EC ban on Nepali carriers may stay due to NA crashThe European Commission is most likely to continue its operating ban or operational restrictions within the European Union (EU) against Nepali carriers
On Dec 5, 2013, the EC had for the first time put Nepal in the EU air safety list as it found Nepal wanting in its ability to oversee safety issues.
However, it had said that they could take positive decisions in the future if things keep moving in the right direction or if Nepal was able to address the air safety concerns. Following which, a team of experts from the EC conducted on-site inspections of Nepal’s civil aviation in the first week of February to reassess whether Nepal should be kept on the air safety list for a longer term.
“The crash of an NA Twin Otter in Arghakhanchi, however, has shattered all hopes of being taken out of the safety list,” said a highly placed source at the Civil Aviation Authority of Nepal (Caan).
Despite several efforts made by Caan to satisfy the EC’s concerns, the Feb 16 crash had created a direct negative impact with respect to Nepal’s failure to provide safe passenger travel. “The latest crash also shows that Caan has not been able to prove that it has been able to do its job well,” said the source.
Five fatal accidents have occurred in Nepal over a period of two years between August 2010 and September 2012. In addition, three more accidents took place in 2013.

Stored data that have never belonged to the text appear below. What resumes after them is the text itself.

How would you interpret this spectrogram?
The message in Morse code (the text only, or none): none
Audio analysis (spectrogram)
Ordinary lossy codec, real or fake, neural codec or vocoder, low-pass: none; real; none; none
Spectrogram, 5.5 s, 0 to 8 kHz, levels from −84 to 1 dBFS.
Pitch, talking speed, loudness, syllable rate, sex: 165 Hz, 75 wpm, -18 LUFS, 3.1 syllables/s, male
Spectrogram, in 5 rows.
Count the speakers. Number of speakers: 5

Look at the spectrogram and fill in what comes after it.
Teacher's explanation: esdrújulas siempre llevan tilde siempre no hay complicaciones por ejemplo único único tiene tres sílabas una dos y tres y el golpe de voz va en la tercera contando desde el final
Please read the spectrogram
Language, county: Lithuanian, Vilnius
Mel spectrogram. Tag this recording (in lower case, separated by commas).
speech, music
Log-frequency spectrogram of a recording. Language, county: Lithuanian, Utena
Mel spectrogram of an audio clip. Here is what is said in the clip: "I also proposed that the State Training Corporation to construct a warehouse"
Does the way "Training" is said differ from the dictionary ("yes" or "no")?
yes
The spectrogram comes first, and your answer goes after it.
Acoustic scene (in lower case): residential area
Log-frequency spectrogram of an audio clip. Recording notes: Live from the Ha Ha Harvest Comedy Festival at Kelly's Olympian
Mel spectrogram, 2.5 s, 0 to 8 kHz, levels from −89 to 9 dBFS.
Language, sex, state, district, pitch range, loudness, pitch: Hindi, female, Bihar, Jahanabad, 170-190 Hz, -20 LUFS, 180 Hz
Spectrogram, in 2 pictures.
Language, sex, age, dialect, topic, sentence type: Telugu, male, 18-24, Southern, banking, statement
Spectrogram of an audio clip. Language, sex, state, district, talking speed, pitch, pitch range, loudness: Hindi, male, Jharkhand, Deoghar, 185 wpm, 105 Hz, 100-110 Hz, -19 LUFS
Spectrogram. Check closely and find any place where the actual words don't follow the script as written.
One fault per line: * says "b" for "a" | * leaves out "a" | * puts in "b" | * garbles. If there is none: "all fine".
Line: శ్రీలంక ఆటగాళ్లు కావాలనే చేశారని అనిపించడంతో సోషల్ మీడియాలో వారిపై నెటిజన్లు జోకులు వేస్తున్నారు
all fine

“The Safety Committee Meeting of the EC is scheduled to be held on March 25-27 at its headquarters Brussels, and it is most likely to continue the ban,” said the high-ranking official who did not want to be named. Caan officials were supposed to be invited to Brussels by the last week of February as a prelude to lifting the ban before the safety committee meeting. “But, Caan has not received the invitation yet,” said the source. “This also shows that the EC is not thinking of lifting the ban immediately.” EC’s experts had identified a significant safety concern with respect to the ability of Caan to properly oversee its airlines or the operation procedures during their visit to Nepal. After the completion of an on-site inspection, the team had also pledged Caan for providing an exact reason on why Nepal has frequent crashes.
Likewise, the United Nations (UN) aviation watchdog has grave concerns about Nepal’s air safety, and has placed it among the 12 worst performing nations. They are Botswana, Kazakhstan, Congo, Sao Tome and Principe, Angola, Djibouti, Eritrea, Haiti, Lebanon, Malawi and Papua New Guinea, according to an International Civil Aviation Organization (ICAO) audit report. Nepal has been red-flagged on “operations” among the eight critical elements-legislation, organization, licensing, operations, airworthiness, accident investigation, air navigation services and aerodromes-which ICAO considers are essential for a country to have effective air safety. “In August 2013, ICAO has identified a significant safety concern with respect to the ability of Nepal to properly oversee its airlines (air operators) under its jurisdictions,” said the ICAO’s audit report. Nepal’s rate of non-compliance on the operations front is 51.69 percent compared to the global average of 66.04 percent.
Although the full audit report is yet to be produced, Caan has said that Nepal’s rate of non-compliance with the eight areas audited by ICAO Nepal’s non-compliance rate with ICAO standards has declined 12 percent to 45 percent in 2013.
In 2009, it was 57 percent compared to the world average of 41 percent. The global figure had dropped to 39 percent in 2013.